Let me add that Kepler was not entirely happy with his elliptical model, being unable to make full mechanical sense of it. I have seen him quoted as describing it as “one more cart-load of dung as the price for ridding the system of a vaster amount of dung.”1 Nevertheless he did not reject it on these grounds, and is to be heartily commended for that.

1Toulmin and Goodfield, The Fabric of the Heavens, p. 247, ca. 1960

2013-Apr-11, 06:02 AM
I almost cannot believe the quote. Far too human for a legend. But Newton finally made perfect sense of it, right? Today, isn't it a little harder to discover something so profound (I mean considering prominence of epicycles at the time)?

Perhaps now, we are doing our own epicycles. Believing we know, we invent things to keep it right.

2013-Apr-11, 09:35 AM
Perhaps now, we are doing our own epicycles. Believing we know, we invent things to keep it right.
I believe that's how it works.

2013-Apr-11, 09:58 AM
I believe that's how it works.

Yup. Nice essay. We should always be cautious when adding parameters to make a mathematical model consistent with reality. Without a solid, testable, bases for the new parameter, it is just an epicycle, even if you give it a new fancy kname.

2013-Apr-16, 02:14 PM
A quote from the other Copernicus thread:

It is an interesting scientific question as to how such metaphysical thinking may have persisted at the hinge between ancient and modern, and how this supposedly 'pure' ancient rational geometry gave rise to the purely empirical modern knowledge of planetary movement. The omitted discussion of Pythagoras in the precession chapter of On The Revolutions raises a comparable question to his use of circular motion: is this material grounded more in parsimony or perfection? Further, we can ask why did Copernicus choose to first write this rather mythological text and then leave it out, only for it to be reinserted three hundred years later? It seems inevitable that there were broad oral traditions of which Copernicus was aware but which he did not commit to paper.

My bold. That is a very good question. My conclusion is that Copernicus was a purist here, while Ptolemy was more parsimonious in resorting to an eccentric deferent with an equant to fit the observations to what we now know is a Keplerian ellipse. Please note that Copernicus used a centered deferent and two epicycles to fit the observed eccentricity and variable speed around the orbit. He could have achieved the same vector resultant by placing the deferent off center and using just the smaller epicycle, but it appears to me that he was after a sense of order and consistency rather than superficial simplicity. He used this same construction for all of the planets, while Ptolemy used one sort of construction for Mercury and Venus, which stay close to the Sun in angular position, and a different one for the other planets, which can have all possible elongations from the Sun. His treatment of the Sun as the common center and Earth as just another planet made this possible.
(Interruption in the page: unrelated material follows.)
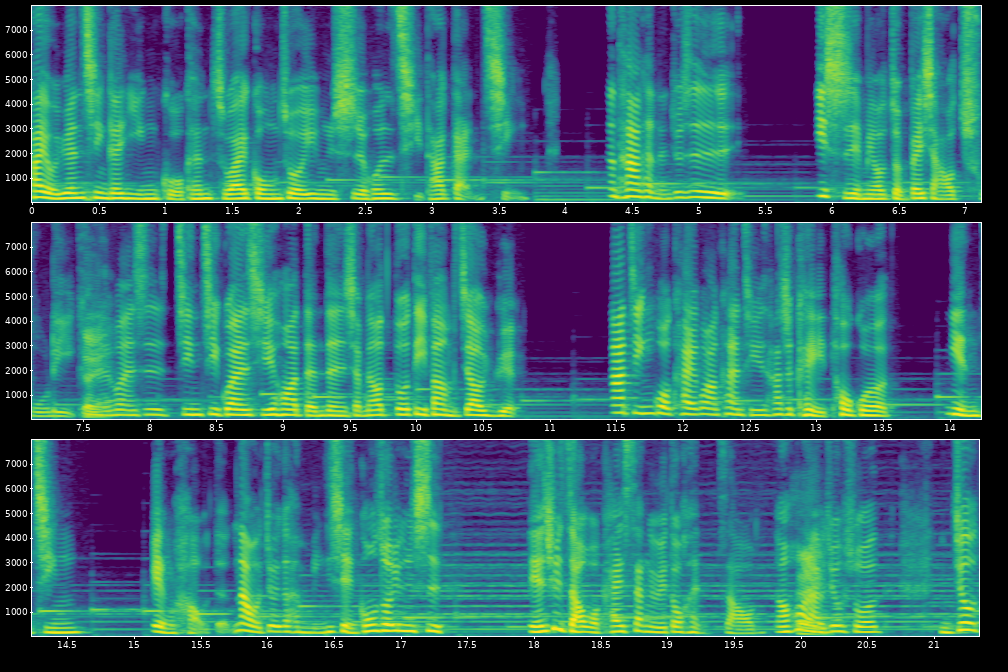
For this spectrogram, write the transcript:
他有冤亲跟因果，可能阻碍工作运势或是其他感情，那他可能就是一时也没有准备想要处理，可能不管是经济关系或等等，想要多地方比较远。那经过开挂看，其实他是可以透过念经。变好的，那我就一个很明显，工作运势连续找我开三个月都很糟，然后后来我就说，你就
Let’s look back at Aristotle’s model, in which everything went around the presumed stationary Earth in nested combinations of concentric circles. His opinion on the Earth’s stationary state was not unanimous, but he had inferred it on the basis of what we now know were flawed exercises in physics which were the best he could do without some advances in mathematics that still were far in the future. Enough appropriate progress had been done in the meantime to assure Copernicus that neither observation nor logic could argue against a rotating and orbiting Earth. His Sun-centered model achieves a conceptual unity that Aristotle might well have endorsed if he could have been time-warped to the 16th century and had the benefit of early Renaissance mathematical progress.